Cops bust bank card syndicate

 |Jul 3, 2017

A bank card syndicate which has conned people of more than RM2.7 million by impersonating Bank Negara Malaysia (BNM) and the Royal Malaysian Police (PDRM) has been busted following a raid in a bungalow in Selangor recently.

Among those arrested in the 8am raid were three women aged between 17 and 42 along with 47 others.

Some 82 people have been said to have fallen victims to the syndicate dubbed the Macau Scam with reported total losses of RM2.74 million through random calls as their modus operandi.

Penang Commercial Crime Investigation Department Chief Assistant Commisioner Abdul Ghani Ahmad said that the syndicate operated by tricking potential victims into transferring an amount of money to another account after “notifying” them that their accounts had been hacked.

The suspect, he added, would assure the victims that the money transferred would be returned.
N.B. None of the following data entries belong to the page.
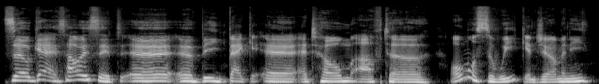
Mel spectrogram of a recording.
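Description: A man's voice: mid-range voice, expressive, a little slow. Upbeat male podcast host. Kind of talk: casual podcast chat.

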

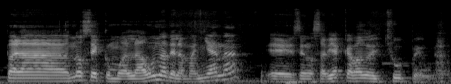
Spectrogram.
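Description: A man with a Mexican Spanish accent telling a long anecdote in slangy, animated casual podcast chat. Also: on the high side, a little fast, a little hiss or hum. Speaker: podcast guest storyteller.

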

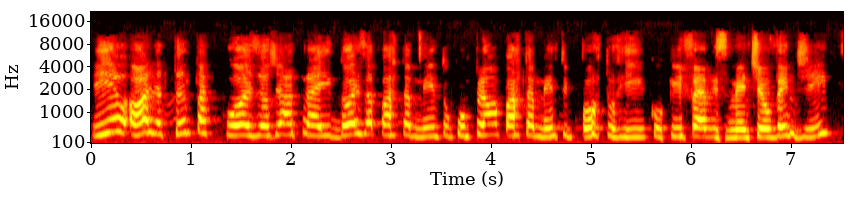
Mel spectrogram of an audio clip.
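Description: A woman's voice: high-pitched, moderate pace, hardly any pauses. A middle-aged Brazilian woman with a Brazilian Portuguese accent, telling her story emphatically as an interview guest.

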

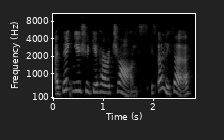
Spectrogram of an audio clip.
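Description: A woman voicing a calm, fair-minded male woodcutter in a storybook reading. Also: high voice, normal speed, dull audio, pitched above the performer's own voice.

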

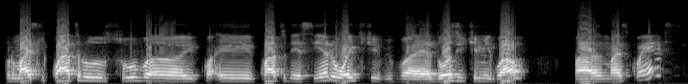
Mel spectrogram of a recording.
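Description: A man giving his opinions in a casual football debate, halting and restarting often. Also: fairly high pitch. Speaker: football pundit.

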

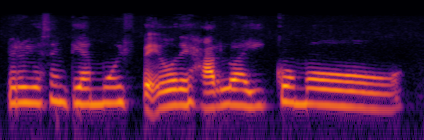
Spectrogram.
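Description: A young woman hosting a podcast, casually telling a personal story in an animated way, often laughing along. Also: mid-range voice, moderate pace, lo-fi sound. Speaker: podcast host.

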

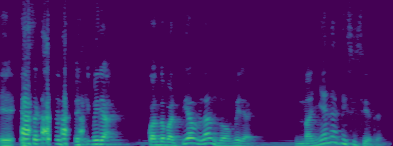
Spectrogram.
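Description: A man, talking in a casual, animated way and speaking straight to the listener. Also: high voice, moderate pace. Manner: animated, conversational, addresses the listener directly. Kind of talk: casual explanatory talk. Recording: muffled lo-fi sound with faint music.

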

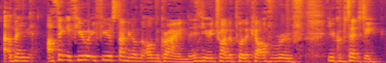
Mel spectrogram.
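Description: A man's voice: fairly high pitch, rapid-fire, fairly bright tone. An English man co-hosting a casual comic chat, often stumbling and restarting his sentences. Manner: hesitant, stammering restarts. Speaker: podcast co-host.

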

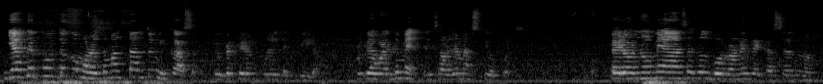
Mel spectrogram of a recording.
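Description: A woman's voice: high-pitched, fast talker, a bit bright, low-quality recording. A woman, telling a story in casual chat and acting out the voices of the people she quotes. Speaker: podcast co-host.

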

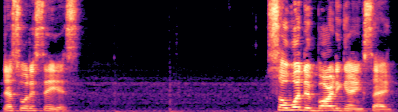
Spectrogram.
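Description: A woman's voice: mid-range voice, a little slow, a bit bright. A woman delivering an unscripted exposé as a commentator, smug, sarcastic and confrontational, with blunt profane slang and lines repeated for emphasis. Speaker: host and cultural commentator.

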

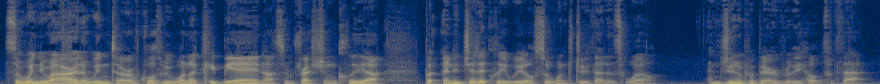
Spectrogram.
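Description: Male educator, deep-pitched, for an informal explanatory talk with a reflective, direct address. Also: fairly even intonation, a little fast. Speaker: essential oils educator.

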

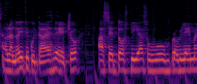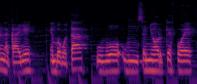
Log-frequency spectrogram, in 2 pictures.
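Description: A husky-voiced young Venezuelan man with a Venezuelan accent chats on a podcast. He talks at length, earnest and open, with a faint bed of music under him. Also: on the high side, darkish tone. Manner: talkative, earnest, slips into playful voices. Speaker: podcast guest. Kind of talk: casual podcast chat.

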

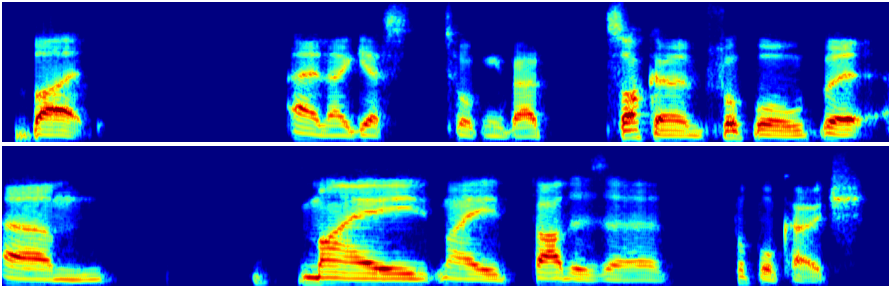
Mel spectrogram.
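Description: An Australian man in his early thirties talks as a podcast guest in a somewhat low voice. He rambles, restarts and corrects himself as he goes. The call audio is dry and a little dull. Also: slow pace, pauses often, no echo. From Cairns, far north Queensland, Australia. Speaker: guest actor. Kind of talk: casual podcast interview.

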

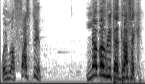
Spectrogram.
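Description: A man's voice: very high-pitched, lively intonation, moderate pace, creaky, fairly bright tone, husky, dry recording, clean studio sound. A man with a Ghanaian accent preaching a sermon in exhorting, repeated short phrases, mixing English with Ghanaian Pidgin and Twi.

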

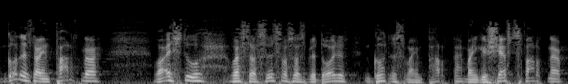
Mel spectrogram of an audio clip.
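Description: A man's voice: mid-range voice, normal speed, slightly rough. A middle-aged man preaching a sermon in a folksy, rambling way, often asking his listeners whether they understand.

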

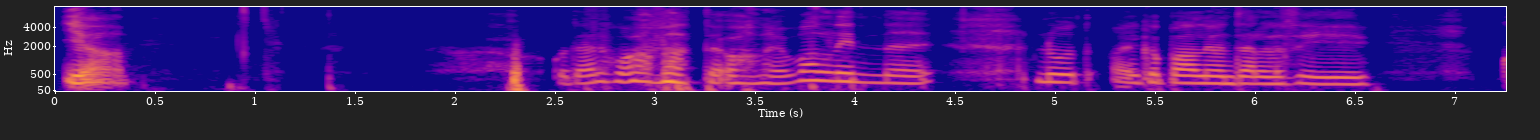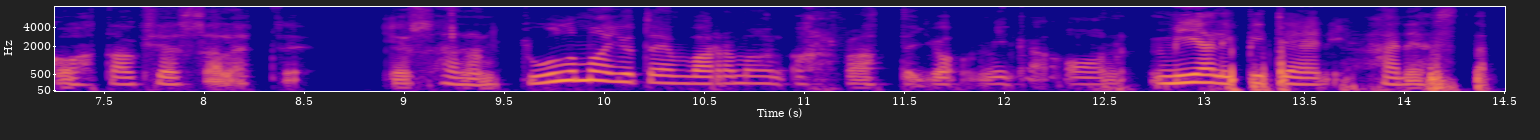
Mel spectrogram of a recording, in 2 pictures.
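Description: A woman's voice: mid-range voice, fairly even intonation, creaky, warm tone, no echo, clean studio sound. A woman hosting a podcast, reading book scenes aloud and stepping out for casual, slightly apologetic asides.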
“The suspect would also convince the victim to contact the commercial crime investigation department of the police force and even provided them with a number to call which would actually reach another syndicate member.
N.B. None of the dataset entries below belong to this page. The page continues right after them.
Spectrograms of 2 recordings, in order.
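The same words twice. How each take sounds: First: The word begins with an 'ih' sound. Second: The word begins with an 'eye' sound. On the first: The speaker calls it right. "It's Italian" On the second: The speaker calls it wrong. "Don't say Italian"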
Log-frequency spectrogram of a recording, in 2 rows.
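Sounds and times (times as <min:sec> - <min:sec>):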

“The whole process was so convincing that the victims would not realise they were being conned,” he told a press conference at the Penang police headquarters in George Town today.

A script, believed to have been used to con victims was also found during the raid along with 31 international passports belonging to different individuals, five mobile phones of various makes, one laptop and three files containing employee details.
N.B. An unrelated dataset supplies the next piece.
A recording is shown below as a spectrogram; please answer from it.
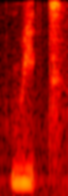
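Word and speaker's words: uit: here do you remember put your lips like you're gonna whistle and say we so it's wheat wheat wheat exactly i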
According to Abdul Ghani, the first police report on such a case was made by a woman at the Balik Pulau police station on May 26. This prompted police to launch a crackdown against the syndicate.

The woman was said to have lost RM5,000 to the syndicate.

Abdul Ghani also added that the employees of the syndicate, paid between RM10,000 and RM15,000 were aware of the modus operandi of the syndicate and would be sent overseas such as the United Kingdom, Cambodia, Thailand, and Japan to look for more potential victims.

All the suspects, he said, were now being remanded for three days to assist in investigations under Section 420 of the Penal Code.